Blackface Performance in Chinese Lunar New Year Sketch Provokes Outrage
The skit featured actors in monkey and giraffe costumes, while an actress in blackface donned an exaggerated false bottom and a basket of fruit on her head.
A comedy sketch that featured a Chinese woman in blackface has drawn accusations of racism after being broadcast on Chinese state television's Lunar New Year variety show, although some people in Beijing were left wondering why it would be considered offensive.
The skit was shown Thursday night on state broadcaster CCTV and depicted the opening of a Chinese-built high-speed railway in Kenya. It featured actors in monkey and giraffe costumes, while the actress in blackface donned an exaggerated false bottom and a basket of fruit on her head.
The segment was meant to celebrate Sino-African relations, but many viewers blasted it online for cultural insensitivity.
The performance was part of CCTV's annual Lunar New Year gala, which draws an audience of up to 800 million and is said to be one of the most-watched programs in the world.
The 13-minute segment opened with a dance sequence set to Colombian singer Shakira's "Waka Waka (This Time for Africa)" featuring Africans dressed in zebra, lion and gazelle costumes, and actresses playing attendants on Kenya's new Chinese-built high-speed rail line.
The skit then began with a black woman asking the show's host to pose as her husband when meeting her mother in order to avoid being set up on a blind date.

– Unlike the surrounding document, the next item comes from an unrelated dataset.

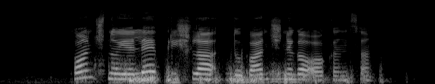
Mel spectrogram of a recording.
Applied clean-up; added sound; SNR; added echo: neural mask model RNNoise.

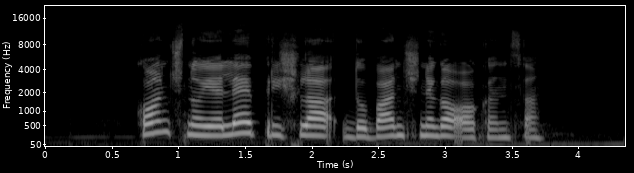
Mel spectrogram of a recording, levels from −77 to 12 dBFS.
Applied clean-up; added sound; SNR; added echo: none; none; none; none.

A Chinese actress playing her mother then strides in made up in blackface, followed by an actor in a monkey costume. The host's Chinese wife then appears, ending the deception. But the African mother says she can't be angry because "China has done so much for Africa."
"I love Chinese people! I love China," the actress in blackface exclaims.
Although the skit, titled "Same Joy, Same Happiness," was meant to celebrate Sino-African relations, many viewers condemned it online, with some calling it "cringe-worthy" and "completely racist."
But the reaction on the streets of Beijing on Friday was muted, with some saying the criticism was overblown.
"It's normal for Chinese actors to dress up like foreigners when performing a foreign play," said Zhou Hengshan, 80. "This wasn't meant to demean any specific ethnic group."
Xue Lixia, 20, said she trusted CCTV's judgment in assessing whether the skit was racist. "After all, this is a sketch that was broadcast on the Lunar New Year gala. If there was any racism, then it would have already been cut," she said.
Chinese society is overwhelmingly dominated by the Han ethnic majority, and racial sensitivities are generally much less pronounced than in the West.
Blackface is considered especially offensive in the U.S. because of its strong connections to slavery and bigotry against African Americans.
This isn't the first time CCTV's Lunar New Year gala has come under fire.
The show is laden with praise for the ruling Communist Party and its policies, especially on culture and ethnic relations, and its portrayals of China's own ethnic minorities, particularly Muslim Uighurs from the northwestern region of Xinjiang, have sometimes been derided as crude.